Project Type

Borehole and Hand Pump

Girls and women walk long distances for water when safe water is very often right under their feet! Underground rivers, called aquifers, often contain a constant supply of safe water – but you have to get to it. No matter what machine or piece of equipment is used, all drilling is aiming for a borehole that reaches into an aquifer. If the aquifer has water - and after the well is developed - we are able to pull water to the surface utilizing a hand-pump. If all goes as planned, the community is left with a safe, closed water source providing around 5 gallons of water a minute through a hand-pump.

Thank you for this well. I think the number of people suffering from such
diseases will reduce significantly.

Merisi - Farmer


Brennen Elementary School
Saint Louis School
Johnson High School
Kentucky Trailer
Expeditionary Learning Parents Assoc.
Mars Hill Elementary School
St. Mary Magdalene Catholic Faith Community
Randolph Middle School
Aspen Prep Academy
Daniels Middle School - NJHS
Lietz Elementary School
Jubilee Christian School-Kindergarten class 2014
Lamar High School
Community of Faith United Methodist Church
Caitlin, Asha, and Tessa (St. Michael's Collegiate School)
Nicole Bayer
Lauren and Zosia's Lemonade Stand
Calvary United Church of Christ Sunday School
Mars One
First Presbyterian Church
Sophia's Run for Clean Water in Africa Fundraising Page
Southern Illinois University Edwardsville InterVarsity
Emma's Fundraising Page
Elizabeth Smith's Fundraising Page
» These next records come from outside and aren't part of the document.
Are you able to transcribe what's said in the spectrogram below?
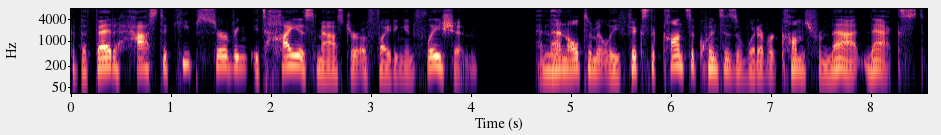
that the Fed has to keep serving its highest master of fighting inflation, and then ultimately fix the consequences of whatever comes from that next.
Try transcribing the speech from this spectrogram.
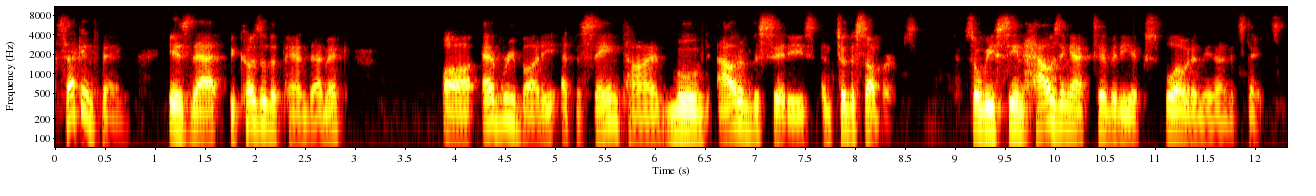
Second thing is that because of the pandemic, uh, everybody at the same time moved out of the cities and to the suburbs. So we've seen housing activity explode in the United States.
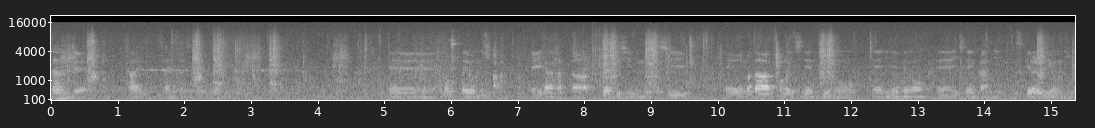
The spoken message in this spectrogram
なので、はい、サインさせていただきま、え、思ったように、えー、いかなかった悔しいシーズンでしたし、えー、またこの1年っていうのを、えー、2年目の、えー、1年間に続けられるように、え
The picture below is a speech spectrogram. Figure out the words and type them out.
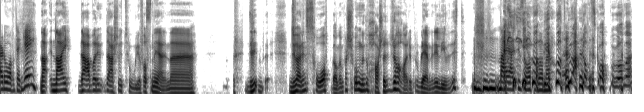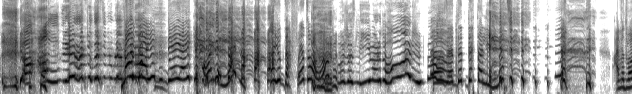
er det overtenking. Nei, nei det, er bare, det er så utrolig fascinerende du, du er en så oppgående person, men du har så rare problemer i livet ditt. Nei, jeg er ikke så oppegående. Jo, du er ganske oppegående! Jeg har aldri hørt om dette problemet! Nei, det er jo det jeg ikke har heller! Det er jo derfor jeg tar det opp. Hva slags liv er det du har? Det- det- Dette er livet mitt. Nei, vet du hva,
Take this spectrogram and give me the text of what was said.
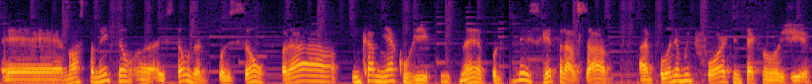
é, nós também tão, ah, estamos à disposição para encaminhar currículos, né? Porque nesse retrasado, a Polônia é muito forte em tecnologia,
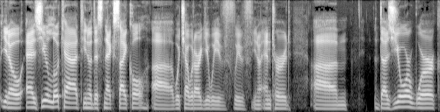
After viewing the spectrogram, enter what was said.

And 2 other fundraising page(s)
32 individual donor(s)